Stage two of the USA Pro Challenge was 105.4 miles from Aspen to Crested Butte. In contrast to the picturesque weather of first day of racing in Aspen, day two would bring pain and suffering down on the riders in the form of hard rain and cold temperatures.
They have a saying in Colorado – “If you don’t like the weather, wait 5 minutes.” Things were gloomy at the start of stage two in Aspen, foreshadowed the day to come.
Riders stay as relaxed as possible before the crack of the starting pistol, listening to music in the team car, stretching, and telling jokes. The race will provide plenty of pain and stress, so its best not to let it seep into pre-race rituals.
The USA Pro Challenge is the crown jewel of costumed bike racing fans. Stormtroopers, bananas, lots of monkeys, and crazy wigged individuals crammed the climbs on the route to Crested Butte.
Aspen trees are a freak of nature – they share one root system and are considered among the world’s largest living organisms. They blanket huge swaths of the Rocky Mountains.
Carter Jones displayed an awesome tuck, reaching over 65 MPH on the descent of McClure Pass. Flexibility on the bicycle is a trait of every great climber’.
After a gloomy but rain free first half of the race, ominous clouds began to gather in force as the peloton moved to higher elevations. Bike racing’s unpredictability and difficulty are some of it’s best traits and today would not dissapoint – Rain fell hard on the dirt roads and steep gradients of McClure Pass, the day’s biggest climb.
Suffering fell upon the peloton like a block of lead on the way up McClure Pass. It rained, and then rained harder, and the narrow dirt roads made it difficult for riders to reach cars and pick up precious rain gear. Everyone was soaked. The 9980′ summit brought temperatures in the low fifties.
A miscalculated race neutralization left the peloton parked at the bottom of the pass. Originally called before the rider’s crested McClure, the information never reached riders and the peloton sped to the base, where they were greeted by a police roadblock and race stoppage. Needless to say, a few minutes standing still in the freezing rain did the riders no favors.
After the race restarted, it was a short 10 kilometers to the steep finish at Crested Butte ski resort. Carter stayed locked inside the lead group, but the wait in the rain had sapped his legs completely. He suffered to the top, losing 30 seconds to stage winner Alex Howes.

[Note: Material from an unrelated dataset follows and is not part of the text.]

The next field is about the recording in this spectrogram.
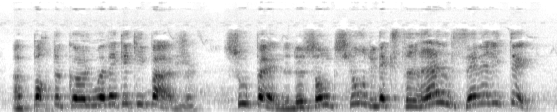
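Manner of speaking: pompous, loud, high, quavering, trembling town-crier voice. A town crier proclaims a royal decree to the village: quavering town-crier proclamation. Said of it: "Il était fier comme un paon de bénéficier du droit de criage, / sa fonction le grandissait, lui que la nature n'avait pourtant pas fait pousser bien haut. / [name] arrive dans ce village situé à quelq".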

Remember that saying about Colorado? Like magic, as soon as the riders had finished the brutal day, the sun emerged. Rain conituned, but lightly, and eventually stopped entirely. The riders enjoyed the newfound sunshine from the comfort of their hotel beds.